by Mary Wilson
In 2014, the City of Grandview was cutting ribbons at parks across town, with the reopening of several facilities which had been transformed with new, cutting-edge equipment. That same year, in August of 2014, Grandview voters approved $8.7 million in bonds for four improvement projects, including Shalimar Park renovations, an outdoor aquatics facility, Meadowmere Park development and an expansion of The View community center.
On Tuesday, July 16, the Grandview Board of Aldermen discussed The View expansion project during their work session. The original package for the expansion that voters approved included: additional space for a senior and teen center, gaming area, computer lab/classroom space, quiet room for reading and study, renovated toddler room, and a juice and snack bar.
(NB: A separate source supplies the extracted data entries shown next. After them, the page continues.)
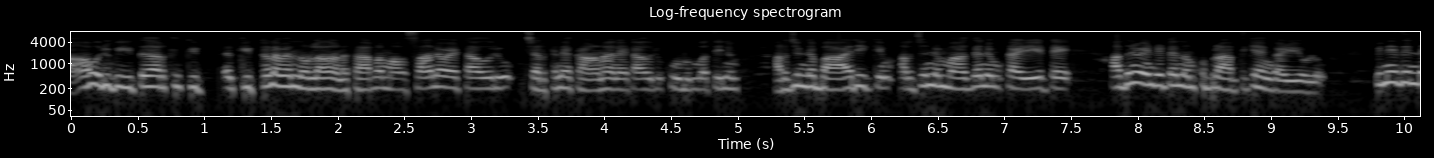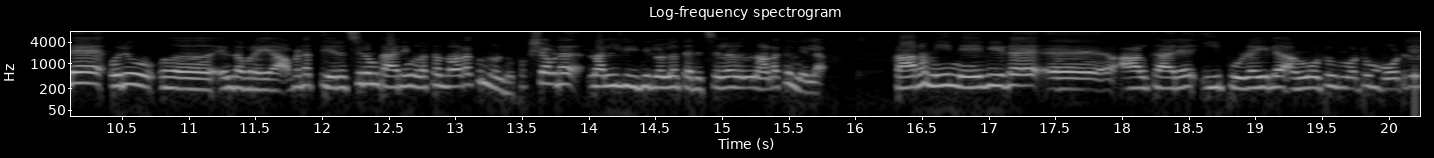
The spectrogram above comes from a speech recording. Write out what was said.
ആ ഒരു വീട്ടുകാർക്ക് കിട്ട- കിട്ടണമെന്നുള്ളതാണ്. കാരണം അവസാനമായിട്ട് ആ ഒരു ചെറുക്കനെ കാണാനായിട്ട് ആ ഒരു കുടുംബത്തിനും അർജുന്റെ ഭാര്യയ്ക്കും അർജുന്റെ മകനും കഴിയട്ടെ അതിനു വേണ്ടിയിട്ടേ നമുക്ക് പ്രാർത്ഥിക്കാൻ കഴിയുള്ളൂ. പിന്നെ ഇതിന്റെ ഒരു എന്താ പറയുക അവിടെ തിരച്ചിലും കാര്യങ്ങളൊക്കെ നടക്കുന്നുണ്ട്. പക്ഷെ അവിടെ നല്ല രീതിയിലുള്ള തിരച്ചിലുകൾ നടക്കുന്നില്ല. കാരണം ഈ നേവിയുടെ ആൾക്കാർ ഈ പുഴയിൽ അങ്ങോട്ടും ഇങ്ങോട്ടും ബോട്ടിൽ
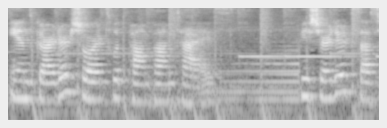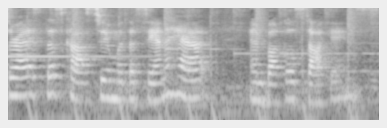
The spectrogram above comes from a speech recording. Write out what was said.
and garter shorts with pom-pom ties. Be sure to accessorize this costume with a Santa hat and buckle stockings.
Recreation Manager Morgan Tangen said that the current plans include an expansion on the tot-drop side of the center. She said that surveys have been completed, primarily focusing on current View membership, to determine what the space could be used for.
“A majority of the people spoke in favor of a fitness area,” said Tangen. “Our current fitness area is a little tight, so we are looking at moving some of our fitness stuff into that new expansion area to not only please our members, but to make it functional fitness.”
Tangen added that they are currently looking at having the same contracting company who is completing the splash pad project at The View also do the expansion, which would require the Aldermen to approve an addendum for the splash pad.
“When we started the splash pad design-build project, we discussed internally that there might be an opportunity to do something about The View expansion with the same contractor if they performed well for us,” said Public Works Director Dennis Randolph. “They have the same skills, and so it wouldn’t be any different.”
The project, as Randolph presented to the Aldermen, would entail 2,500 to 3,000-square-feet of space with the idea that the room can be easily modified in the future for different use. The initial cost was around $1.2 million, but with changes the project would now cost around $900,000 with the same contractor as the splash pad.
“The biggest impact that we face, if we want to go this route with the contractor, is scheduling,” said Randolph. “If we went back, instead, to the design-bid-build model, I’m estimating that it would be about six months later when this job could get done close to the end of 2020. If we took advantage and did an addendum, we could get it done by the beginning of May next year.”
Randolph added that if the city were to hold off on the project, and receive bids for completion next year, he thinks that the cost may be somewhere between $900,000 and $1.5 million.
“The big change would be that we would end up paying for design by an architect at probably around ten percent of that cost, minimum,” said Randolph. “That’s a significant savings for us.”
Alderman John Maloney said that while he doesn’t doubt that members who were surveyed were wanting the space to be utilized for fitness, he has an issue with the funding source.
“Very specifically, the bond package said what we were going to build,” said Maloney. “This is nowhere near the same thing as a senior and teen center.”
He referred to the informational brochures that were distributed prior to the vote in 2014, which stated: “with a growing baby boomer population, as well as an active teenager demographic, this project expands The View, adding an area to serve as both a Senior and Teen Center. Included are a gaming area, learning center and meeting rooms.”
“That’s exactly what we told the voters we were going to build,” said Maloney. “We’ve always prided ourselves on doing exactly what we say we’re going to do. I don’t know how we can, in good conscience, finance this with bond money when it’s not what we said we were going to finance. I can’t support this because that’s not where this money is supposed to come from.”
Knowing that this project was included in the bond package approved in 2014, Maloney questioned why this wasn’t part of the original design-build process for the splash pad or other projects that have been completed using the same funds.
“We knew this was there, why wasn’t it a part of something?” he asked. “It sounds like we’re running against the clock, and to save time and money, we need to do it this way to avoid that. I don’t like the visual that this gives voters without a bid process because we just remembered we had to do an expansion of The View. I have problems with that.”
Randolph said that while the time is important, the savings would be far more significant. City Administrator Cemal Gungor added that regardless of who the contract is awarded to for the expansion, his concern is how city staff can manage cost, progress, legal and oversight.
“We cannot run that many projects at one time,” said Gungor. “Right now we have the splash park and the shooting range. We need to take a breath. We’ve been doing this for the last four years and the projects need to be scheduled within our means.”
Alderman Sandy Kessinger said she was struggling with understanding how to reconcile adding the expansion project, a separate project, onto the splash pad project.
“While I can appreciate the reasoning for doing that, we have a purchasing policy that says anything over $10,000 has to go out to bid,” said Kessinger. “I don’t know how we can piggy-back that on there and make it legit.”
City Attorney Joe Gall said that he believes this can be done legally.
“The purchasing policy is guideline, but I think this is an exception that we can take advantage of,” said Gall. “There are exceptions for full source in the purchasing policy, and I think this might fit those criteria.”
Ultimately, the Aldermen asked Gall to review the policies to ensure that an addendum can be made on the splash pad project to add The View expansion to existing contractors already working at the site. The final decision was made after print deadline at the following regular session.